Just one day after the governing board of PARCC met in Washington, DC last week to “take key votes, announce field testing plans, and give progress updates,” Florida’s education commissioner Tony Bennett – a member of that governing board – joined Governor Rick Scott in a meeting with 40 state teachers of the year. The Florida Current reports that Bennett said this at that meeting with teachers:
“The implication of Common Core will be one of the largest policy implications lifts the states have engaged in the history of education,” Bennett said during the talk with about 40 teachers. “In the very near short-term we’re going to have to make some decisions about what will be the assessment regimen for Common Core — if you were going to ask me what is item No. 1 for the next 30 to 60 days, that’s item No. 1.”
While it’s unclear whether or not Bennett was in DC or on video conference, it’s clear that what transpired at the PARCC meeting in DC greatly influenced what he told Florida teachers the day after the meeting. Moreover, it’s clear that Common Core-PARCC was on his mind when he took part in the task force with five superintendents of schools and Sen. Bill Montford this past Monday. It was five days after the PARCC meeting in DC and four after the one he had with Scott and teachers. The Orlando Sentinel characterizes Bennett’s comments at Monday’s task force meeting this way:
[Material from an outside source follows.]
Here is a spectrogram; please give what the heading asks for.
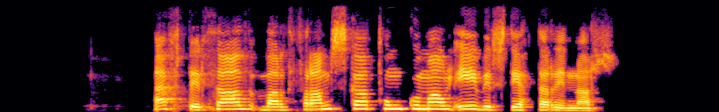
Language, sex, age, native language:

Bennett said if he did make recommendations for changes, he would make sure they made sense given that Florida is to switch to a new batch of state tests in 2015, which also will require alterations to the grading system. That year the state is to replace most of the Florida Comprehensive Assessment Tests (PARCC) — a series of exams in math, reading, science and writing — with a new series of exams aligned with Common Core standards.
It would be acceptable if Bennett were devoted to Common-Core PARCC on solely on a philosophical basis, but he’s not. He’s major player of something far bigger than the interests of Florida’s schools and children. Bennett’s rhetoric confirms as much. For today’s education reformers, Common Core-PARCC puts final control of the nation’s education apparatus in their hands.
Bennett has made sure he is insulated from naysayers and opposition that may emerge in the FLDOE and on the state board. His top two staffers, Will Krebs and Dale Chu came with him form Indiana. Bennett put them both what’s quickly turning out to be a bogus school grades task force. He’s made clear he’s already made up his mind.
Scathing Purple Musings reported here yesterday that Bennett also serves as the fiscal agent for the 21 member states of PARCC and brought the job with him from Indiana. Bennett can no longer deny that he has a conflict of interest. It is time for him to address these conflicts with members of the Florida media and his immediate superiors on the state board.